From a little farther away, the series will be welcoming some
multicultural acts, including Nashville-based Native American
flutist/violinist Arvel Bird, and Facinet Bangoura from Guinea, who will
present ancient and traditional music, song, dance, and rare instruments
from West Africa.
“He’s one of the best, if not the best, balafon (a tuned African
percussion instrument) players in the world,” Otis says, “he’ll be
performing on July 12 at our 12:15 afternoon show.”
Local acts will include the Jelly Roll Blues Band, the Petoskey Jazz Band,
Michelle Chenard, and Kirby, plus the high-energy trio The Worker Bees, a
local cover band that’s been generating a buzz in town performing tunes by
the likes of The Stray Cats, Elvis Presley, Chuck Berry, and Hank
Williams.
Another local talent, musician Aaron Otto, will be playing traditional
songs on the Native American flute, performing alongside storyteller Tony
Miron, who will entertain the audience with his engaging stories and
tales.
“It’s really going to be wonderful,” Otis says, “we are privileged to have
so many unique acts in our area.”

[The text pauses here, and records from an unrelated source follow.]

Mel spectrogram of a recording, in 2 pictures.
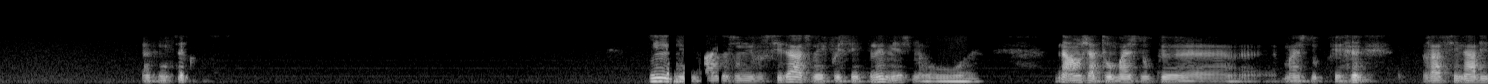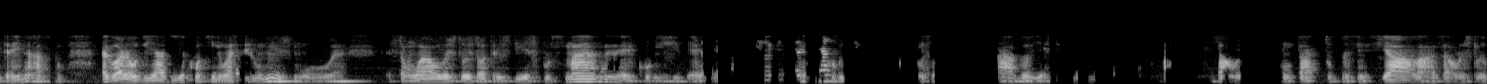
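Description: When both ends talk at once, the echo canceller likely fails to tell the talker from loudspeaker echo, causing speech suppressed in double talk: the speech dips by about 25 dB at 6.69–7.29 s, 15 dB at 17.27–17.43 s and 10 dB at 20.94–21.10 s, then drops in pieces, up to about 40 dB, across 21.92–27.71 s. Residual echo likely escapes cancellation, letting the other side's voice leak through as brief scraps at 17.23–17.29, 21.88–21.93 and 26.00–26.05 s, and more strongly, only about 5 dB under the speech, at 22.51–23.29 s.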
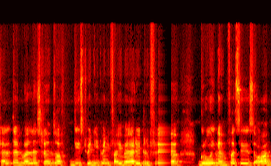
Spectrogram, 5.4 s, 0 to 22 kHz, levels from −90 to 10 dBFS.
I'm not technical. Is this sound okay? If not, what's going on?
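No, it isn't quite right. From about 2.77 to 3.17 seconds the speech turns choppy and robotic, with four small holes where tiny pieces go missing. This is repeated packet loss (robotic sound): the audio travels in small chunks over a network, some arrive late or not at all, and the receiver covers each hole by stretching the sound it just played. The longest hole is about 32 milliseconds.

Right after, from 3.19 to 3.43 seconds, there is a smeared, buzzy stretch, about a quarter of a second long, that never falls fully silent. What comes after picks up with that piece missing. The likely cause is a long network dropout: nothing arrived for that stretch, so the receiver kept drawing out the last sound to fill the gap, and that part of the speech was lost.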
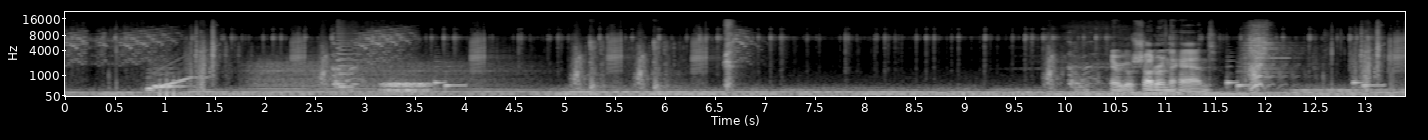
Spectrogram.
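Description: Footsteps patter quickly on a stone floor.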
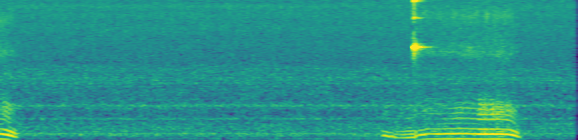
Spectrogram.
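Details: Sleeping cat snoring: two low, buzzy vibrating breath sounds with a quiet pause between them.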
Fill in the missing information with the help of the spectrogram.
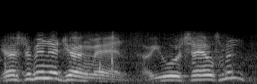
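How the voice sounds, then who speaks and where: An actor playing a talkative, homespun apartment house manager. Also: male voice, high voice, sing-song, a little fast. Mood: gossipy. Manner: talkative, homespun, says ain't. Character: chatty, folksy male apartment house manager. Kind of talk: 1950s radio drama acting. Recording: muffled old radio broadcast with hiss.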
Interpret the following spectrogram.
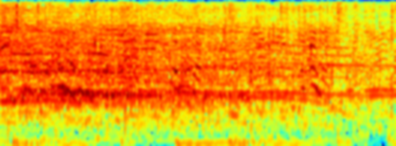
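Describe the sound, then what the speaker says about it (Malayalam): Audience at a school program clapping for a teacher, a bright continuous wash of applause from a crowd of children, steady and moderately loud with some shouting mixed in. "നല്ലൊരു കൈയടി കൊടുക്ക"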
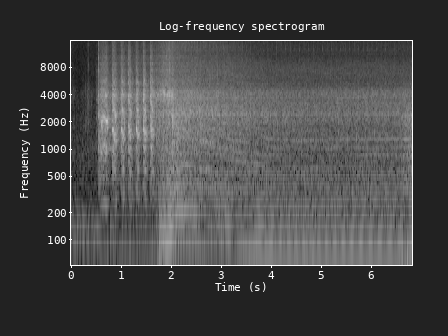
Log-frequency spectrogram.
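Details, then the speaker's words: Honda Prelude (H22) after a valve adjustment for a cylinder 2 misfire with 30 psi compression, plus new NGK plugs and wires: brief crank, quick catch, steady even idle; exhaust still somewhat loud but no longer sputtering. "the exhaust sounds nice and steady before it used to be sputtering"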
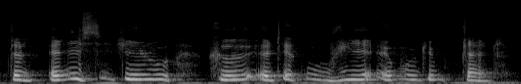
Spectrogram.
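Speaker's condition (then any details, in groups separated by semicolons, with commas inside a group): Cerebral palsy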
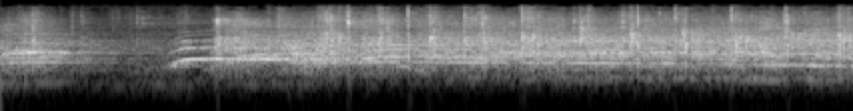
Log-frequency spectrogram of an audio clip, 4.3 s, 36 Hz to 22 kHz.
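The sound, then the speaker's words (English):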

The Charlotte Ross Lee Concert Series takes place at the gazebo in
Pennsylvania Park in downtown Petoskey (the rain location is Crooked Tree
Arts Center); for show dates and times, visit www.petoskey.com

 
  • Currently 3.5/5 Stars.
  • 1
  • 2
  • 3
  • 4
  • 5
 
 

 

 
 
 
Close
Close
Close